Avoid being “mopped” up after a serious injury

Avoid being “mopped up” after you have suffered injury

The following is an article from last week’s Law Society Gazette. It’s a sign of the times I’m afraid as yet more of your cases are set to be dealt with by unqualified and untrained “claims handlers” (some might say paper shufflers). Their lack of experience can result in important aspects of cases being overlooked and the injured person receiving less compensation than they should. That they say the work is “pretty straightforward” belies the fact that cases which often appear “straightforward” usually aren’t if the right questions are asked.

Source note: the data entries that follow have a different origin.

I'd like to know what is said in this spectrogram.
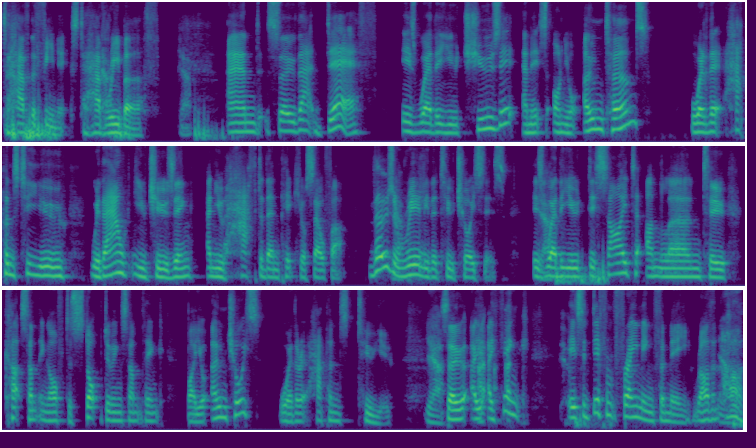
to have the phoenix, to have rebirth. Yeah. And so that death is whether you choose it and it's on your own terms, or whether it happens to you without you choosing and you have to then pick yourself up. Those are really the two choices is yeah. whether you decide to unlearn, to cut something off, to stop doing something by your own choice, whether it happens to you. Yeah. So I, I think I, it's a different framing for me rather than, yeah. oh,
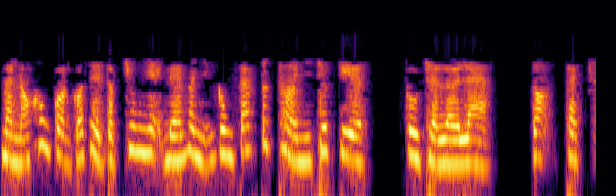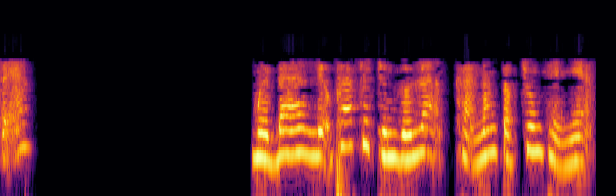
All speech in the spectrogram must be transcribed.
mà nó không còn có thể tập trung nhạy bén vào những công tác tức thời như trước kia. Câu trả lời là dọn sạch sẽ. 13. Liệu pháp cho chứng rối loạn khả năng tập trung thể nhẹ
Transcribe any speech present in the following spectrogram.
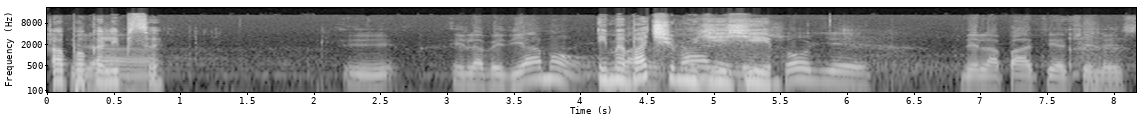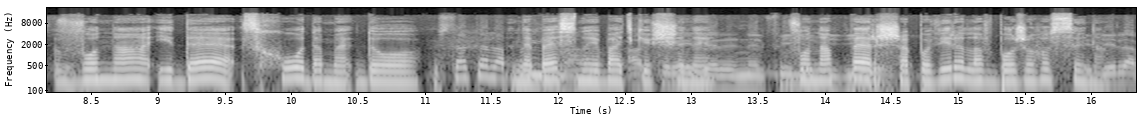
Апокаліпси. І ми бачимо її. Вона йде сходами до небесної батьківщини. Вона перша повірила в Божого Сина.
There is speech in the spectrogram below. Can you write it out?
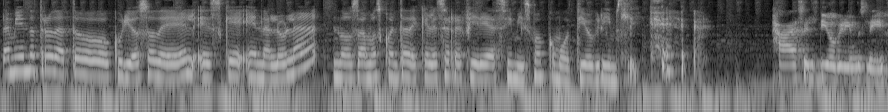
También otro dato curioso de él es que en Alola nos damos cuenta de que él se refiere a sí mismo como tío Grimsley. Ah, es el tío Grimsley.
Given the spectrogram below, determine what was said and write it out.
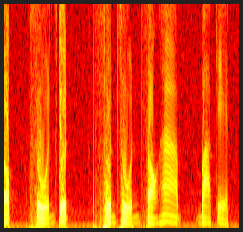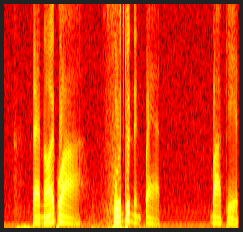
ลบ 0.0025 บาเกต แต่น้อยกว่า 0.18 บาเกต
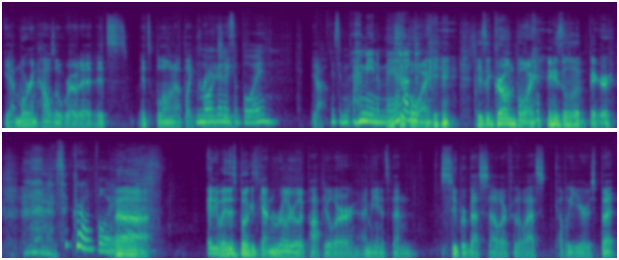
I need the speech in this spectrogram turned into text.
yeah, Morgan Housel wrote it. It's it's blown up like crazy. Morgan is a boy. yeah. He's a, I mean, a man. He's a boy. He's a grown boy. He's a little bigger. He's a grown boy. Uh, Anyway, this book has gotten really, really popular. I mean, it's been super bestseller for the last couple years. But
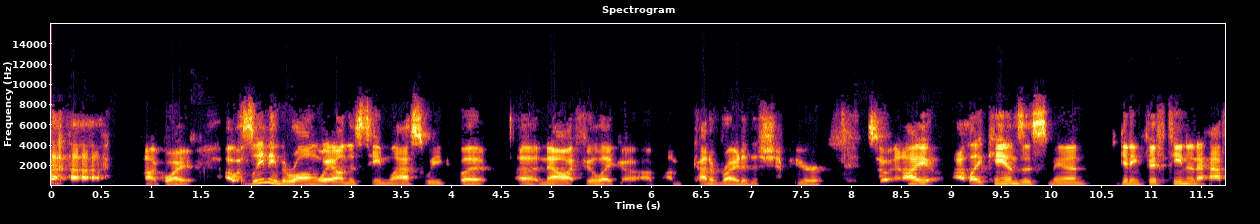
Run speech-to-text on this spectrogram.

It is also clear that these types of firms are under huge financial pressure which in turn means their “claims handlers” are under huge pressure to settle your claims quickly so the firm gets paid quickly which usually means your claim is “processed” (they are often referred to as “sausage factories”) too quickly such that cases are often settled for less than they should be. Unfortunately their priority is cash flow and not ensuring you receive the compensation you are entitled to.

I don’t regard you as merely “market share” waiting to be “mopped up”! The use of this language says it all really.

I deal with every claim as an individual and not as an automated process.

I put your interests first and not my cash flow!

I also have almost 20 years experience in personal injury claims.

Start of article: One of the country’s biggest personal injury firms says it will build a model ‘fit for purpose’ in the post-reform sector. Minster Law, which has 650 people working from two sites in Yorkshire, will be one of the firms most affected by the changes to road traffic accident claims.

But managing director Michael Warren says the firm has the financial clout to build new systems and reinvent its automated processes for handling claims.

Minster ceased to be part of the BGL Group last summer and was brought under the ownership of South African-based parent company BHL.

The investment vehicle has written off Minster’s £40m debts and injected £10m cash through a loan facility for the firm to upgrade technology. Minster’s finances had been on a downward spiral after the 2013 civil justice reforms and last year it reported losses of £35m. Warren said the firm is likely to report a small profit in 2015/16.

The plan now is to automate as much of the claims process as possible: ‘There are complexities and it is difficult to see a day when we don’t need top-end fee earners, but for the majority of the business we do it is pretty straightforward and the sector has chosen to make it complex. It is going away from a traditional law firm to a technology-based company.’

Minster retains links with BGL, which owns comparison site comparethemarket.com, through a seven-year contract that ensures it refers work. The arrangement means most clients coming to the firm are backed by before-the-event legal expenses insurance, Warren added.

Warren said the firm will shed several senior figures this year, with the incoming payroll being ‘lawyer-light’.

‘Whatever these reforms look like the expectation is that others will fold,’ he said. ‘There is a potential market share grab over the next few years, and with the investment in technology and the work in BHL, it gives us a great start to mop up some of this.’